which was co-written by Matt Jenkins.

We talked about some lyric ideas. I’ve been to [Los Angeles] a bunch of times, and Josh references his Grammy trip to L.A. There’s a street out there called La Cienega Blvd. I just love the street names like La Cienega and Sepulveda. So we kicked it off with LaCienega…hanging out on La Cienega Blvd. What’s interesting about this song, is that we didn’t have the title when we started writing it, which is rare.

We just started writing this song about this adventurous relationship…this crazy night, taking pictures of stars and drinking. You’re screaming and kissing. So we got into the chorus, singing “We were up all night,” and Josh Osborne, who’s an amazing singer with a crazy range—he’s singing all those high notes. So we get to the chorus, and we said, “What’s the title?” Then I started looking at the Notes section of my iPhone, reading the song titles I’d saved, and I had the title “Setting the World on Fire.” I literally have hundreds of titles in there. So we kind of plugged “Setting the World on Fire” in at some point, and we tailored some lyrics and wrote to that, and the title fit so well.

I knew while we writing that it was a special song. We finished it and Josh sang it—it was just a guy song. Then Ross’ publisher, who knows Kenny (Chesney), sent it to him and it was put on hold immediately. Then Kenny cut the song early on, and Josh Osborne ran into Kenny. Kenny said, “I’m going to get Pink to sing on it.” When Josh called and told me, it was like “it sounds almost too good be true.” But he was right—a few months later we got a text that Pink sang on it. Originally I was thinking…Oh, she’ll sing the second verse and maybe some harmonies. But she actually sang the chorus, which is so rangey—it’s such a cool moment for her to wail.
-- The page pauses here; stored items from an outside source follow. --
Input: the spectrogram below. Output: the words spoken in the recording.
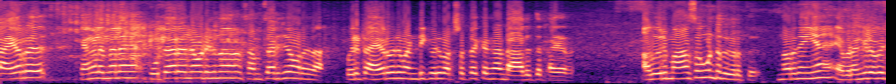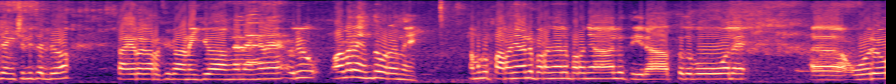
ടയർ ഞങ്ങൾ ഇന്നലെ കൂട്ടുകാരെല്ലാം കൂടി ഇരുന്ന് സംസാരിച്ചു പറഞ്ഞതാ. ഒരു ടയർ ഒരു വണ്ടിക്ക് ഒരു വർഷത്തേക്കെങ്ങാണ്ട് ആദ്യത്തെ ടയർ അതൊരു മാസം കൊണ്ട് തീർത്ത്. എന്ന് പറഞ്ഞു കഴിഞ്ഞാൽ എവിടെങ്കിലുമൊക്കെ ജംഗ്ഷനിൽ ചെല്ലുക ടയർ കറക്കി കാണിക്കുക അങ്ങനെ അങ്ങനെ ഒരു വളരെ എന്ത് പറയുന്നേ നമുക്ക് പറഞ്ഞാലും പറഞ്ഞാലും പറഞ്ഞാലും തീരാത്തതുപോലെ ഓരോ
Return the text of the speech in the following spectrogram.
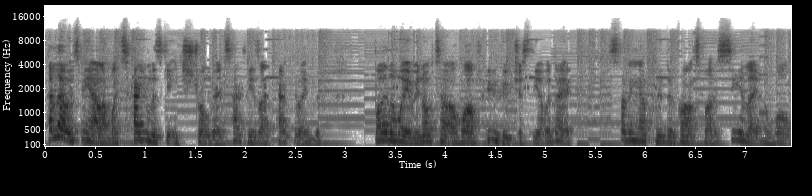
Hello, it's me, Alan. My Tangela is getting stronger, exactly as I calculated. By the way, we knocked out a wild hoo-hoo just the other day. Studying up in advance mode. See you later. Well,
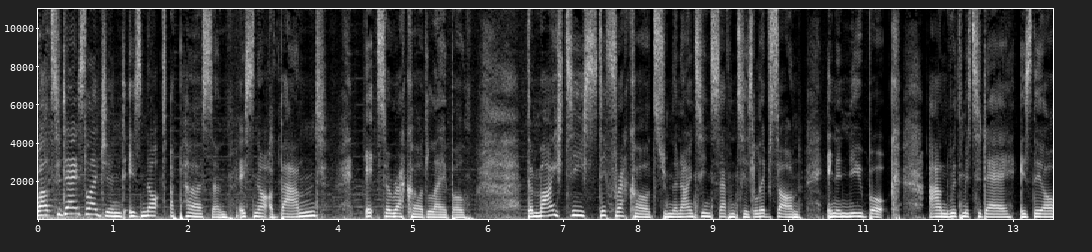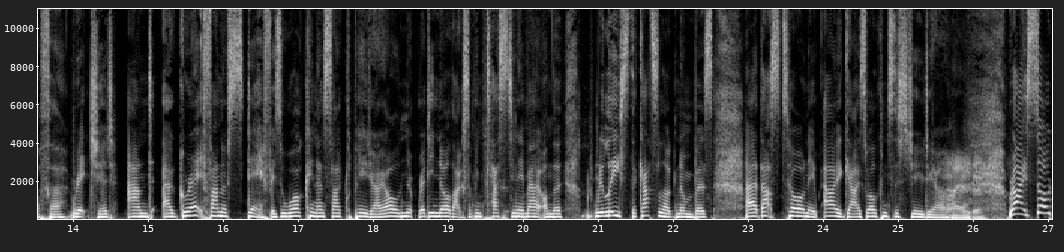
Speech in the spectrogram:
Well, today's legend is not a person, it's not a band, it's a record label. The mighty Stiff Records from the 1970s lives on in a new book, and with me today is the author, Richard. And a great fan of Stiff is a walking encyclopedia. I already know that because I've been testing him out on the release, the catalogue numbers. Uh, that's Tony. Hi, guys. Welcome to the studio. Hi. Right, so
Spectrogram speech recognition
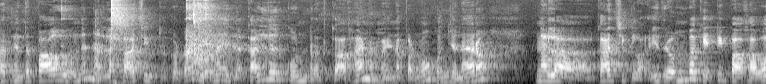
பாருங்கள் இந்த பாகு வந்து நல்லா காய்ச்சிக்கிட்டு இருக்கட்டும். ஏன்னா இதில் கல் இருக்குன்றதுக்காக நம்ம என்ன பண்ணுவோம் கொஞ்சம் நேரம் நல்லா காய்ச்சிக்கலாம். இது ரொம்ப கெட்டி பாகாவோ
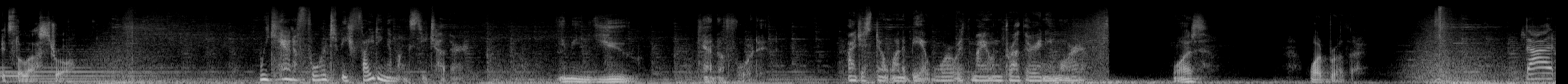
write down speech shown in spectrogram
it's the last straw. We can't afford to be fighting amongst each other. You mean you can't afford it? I just don't want to be at war with my own brother anymore. What? What brother? That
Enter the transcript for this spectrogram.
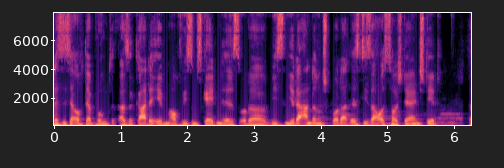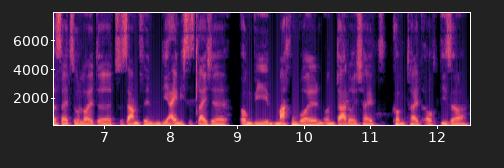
das ist ja auch der Punkt. Also gerade eben auch, wie es im Skaten ist oder wie es in jeder anderen Sportart ist, dieser Austausch, der entsteht. Dass halt so Leute zusammenfinden, die eigentlich das Gleiche irgendwie machen wollen und dadurch halt kommt halt auch dieser,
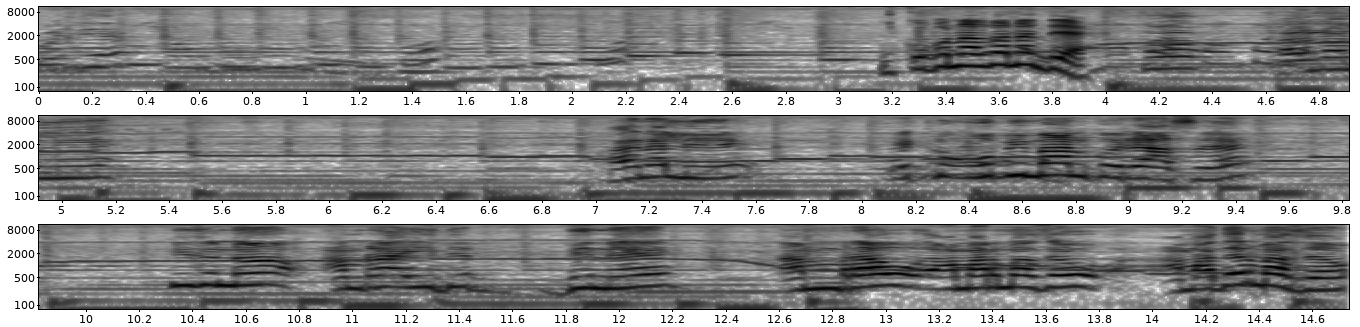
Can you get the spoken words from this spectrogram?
কই দিয়া? কব ফাইনালি ফাইনালি একটু অভিমান করে আছে। কি জন্য? আমরা ঈদের দিনে, আমরাও আমার মাঝেও, আমাদের মাঝেও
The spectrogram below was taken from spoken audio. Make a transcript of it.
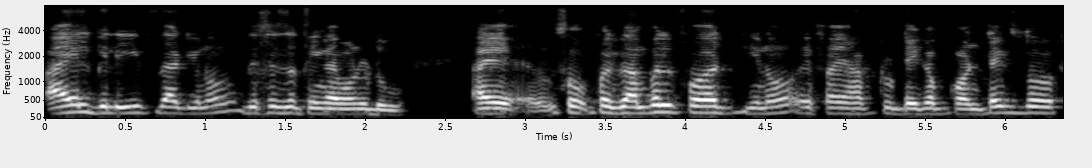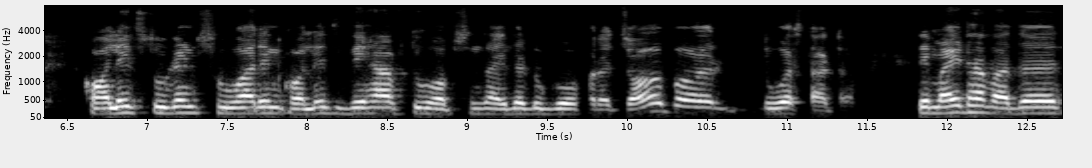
I'll believe that you know this is the thing I want to do I so for example, for you know, if I have to take up context, the college students who are in college, they have two options: either to go for a job or do a startup. They might have other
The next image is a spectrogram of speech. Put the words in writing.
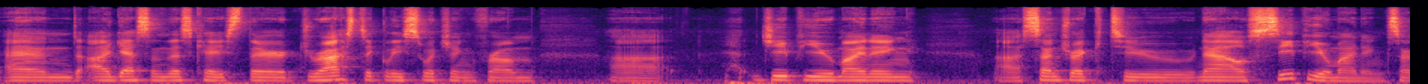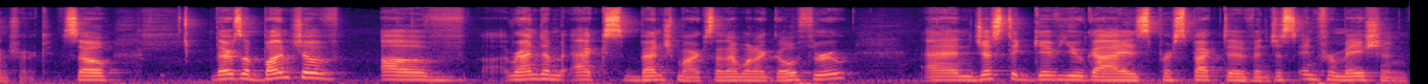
and I guess in this case they're drastically switching from uh, GPU mining uh, centric to now CPU mining centric. So there's a bunch of of random X benchmarks that I want to go through, and just to give you guys perspective and just information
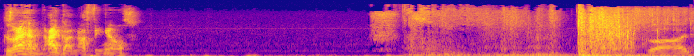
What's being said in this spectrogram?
Because I have I got nothing else. God.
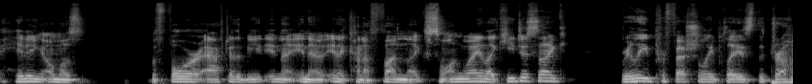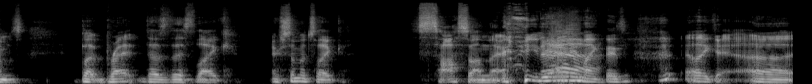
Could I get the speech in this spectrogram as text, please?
hitting almost before or after the beat in a in a in a kind of fun like swung way. Like he just like really professionally plays the drums. But brett does this like there's so much like sauce on there you know what i mean? Like there's like uh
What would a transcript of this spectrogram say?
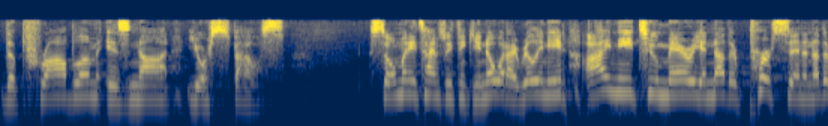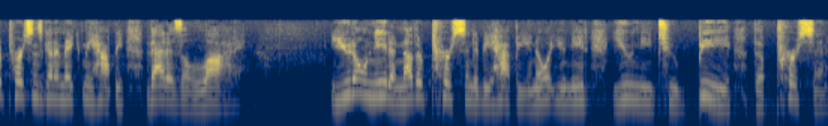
the problem is not your spouse. So many times we think, you know what I really need? I need to marry another person. Another person's going to make me happy. That is a lie. You don't need another person to be happy. You know what you need? You need to be the person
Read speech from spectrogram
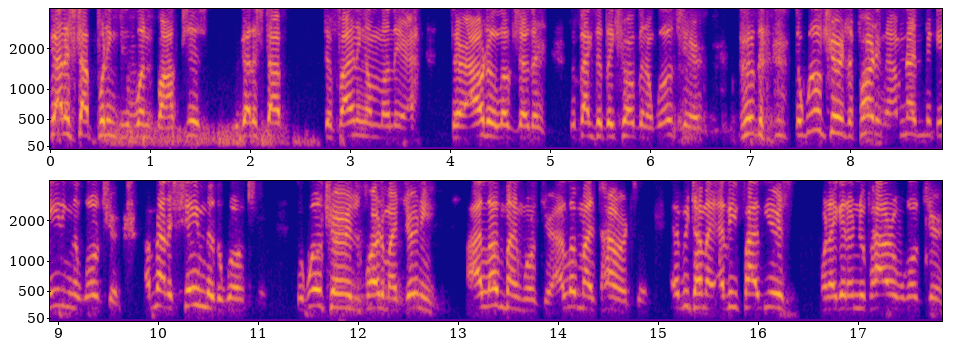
gotta stop putting people in boxes. We gotta stop defining them on their their outer looks or their the fact that they show up in a wheelchair. the, the wheelchair is a part of me. I'm not negating the wheelchair. I'm not ashamed of the wheelchair. The wheelchair is a part of my journey. I love my wheelchair. I love my power chair. Every time I every five years when I get a new power wheelchair,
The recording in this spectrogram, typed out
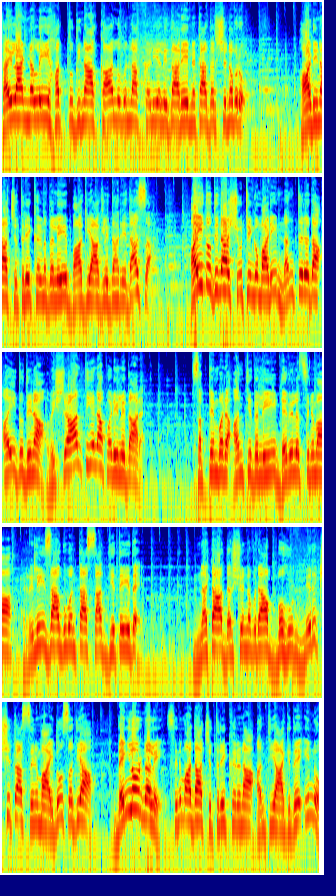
ಥೈಲ್ಯಾಂಡ್ನಲ್ಲಿ ಹತ್ತು ದಿನ ಕಾಲವನ್ನ ಕಳೆಯಲಿದ್ದಾರೆ ನಟ ದರ್ಶನ್ ಅವರು. ಹಾಡಿನ ಚಿತ್ರೀಕರಣದಲ್ಲಿ ಭಾಗಿಯಾಗಲಿದ್ದಾರೆ ದಾಸ. ಐದು ದಿನ ಶೂಟಿಂಗ್ ಮಾಡಿ ನಂತರದ ಐದು ದಿನ ವಿಶ್ರಾಂತಿಯನ್ನ ಪಡೆಯಲಿದ್ದಾರೆ. ಸೆಪ್ಟೆಂಬರ್ ಅಂತ್ಯದಲ್ಲಿ ಡೆವಿಲ್ ಸಿನಿಮಾ ರಿಲೀಸ್ ಆಗುವಂತ ಸಾಧ್ಯತೆ ಇದೆ. ನಟ ದರ್ಶನ್ ಅವರ ಬಹು ನಿರೀಕ್ಷಿತ ಸಿನಿಮಾ ಇದು ಸದ್ಯ ಬೆಂಗಳೂರಿನಲ್ಲಿ ಸಿನಿಮಾದ ಚಿತ್ರೀಕರಣ ಅಂತ್ಯ ಆಗಿದೆ. ಇನ್ನು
Literally, you can’t dream this stuff up. To get a Kenny Chesney cut is unbelievable, but we couldn’t even dream that it would be a Kenny Chesney & Pink cut. When we were in the room that day…in Nashville writing a country song, you can’t even imagine that Pink would be on it and it would get played on pop radio. It’s too good to be true.

Also, I thought it was really cool, that the other day Kenny texted me (and Josh and Ross), and said, “Thank you for the song.” It meant a lot to me, for him to do that. I’m super grateful to be on this song with him.

DK: Lastly, are you still interested in recording new music as an artist?

Jenkins: Yeah, I’ve thought about releasing a new EP. But to me at this point in my life, I’ve got three little girls…it would probably be a labor of love, just writing songs that I love. Maybe the songs would be country, but some could have a James Taylor vibe. For me at this point, it wouldn’t be an album or EP that was trying to be on country radio for commercial (purposes). It would be a labor of love, of writing songs and wanting to say something.

Dale Kawashima is the Head of SongwriterUniverse and a music journalist. He’s also a music publishing exec who has represented the song catalogs of Michael Jackson, Prince, Bruce Springsteen, Bob Dylan and Motown Records.
Dale Kawashima